Recommended cleaning/brushing gums and teeth timeline:
- Newborns – Newborn infants don’t have teeth just yet, but it is recommended to wipe down their gums with a damp cloth after each feeding session to prevent bacteria buildup.
- 0-3 years old – As soon as baby teeth start to grow in, tooth decay can occur at any time. Begin brushing as soon as the first tooth appears, and make sure you use a soft-bristled toothbrush and a tiny amount of toothpaste with fluoride.
- 3-6 years old – When a child turns 3, you can start teaching him or her brushing techniques and tips (e.g., not to swallow toothpaste). Parent supervision and guidance is important during this time. By age 6, children should be able to brush their teeth on their own.
Take your child to the dentist. The American Dental Association (ADA) recommends that the first dental visit take place within six months after the first tooth appears, but no later than a child’s first birthday. From then on, it’s recommended to regularly visit the dentist twice a year for checkups and cleaning.
Brush teeth at least twice a day. Your child should be brushing his or her teeth twice a day (after breakfast and before bedtime) for about 2-3 minutes each time. Be sure to brush the tongue, too! Good brushing helps prevent plaque buildup.
Flossing is important, whether you like it or not. A lot of people skip the flossing step, but flossing is necessary to get out the extra food and bacteria particles stuck between your teeth, which may have been missed during brushing.

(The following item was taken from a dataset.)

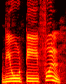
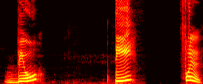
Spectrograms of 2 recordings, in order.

Sugar is the enemy. We all love our sweets, but too much sugar is dangerous to our teeth and overall health. Children tend to be more vulnerable because they have less control and sweets are their weakness (what child rejects candy?). Be sure to regulate what your child eats and try to reduce sugar intake as much as possible. Bacteria in the mouth love sugar, which can easily lead to cavities. Keep sweets a “treat,” not a regular part of their diet.
Sources: American Dental Association: MouthHealthy, Dear Doctor – Dentistry & Oral Health, Nemours: KidsHealth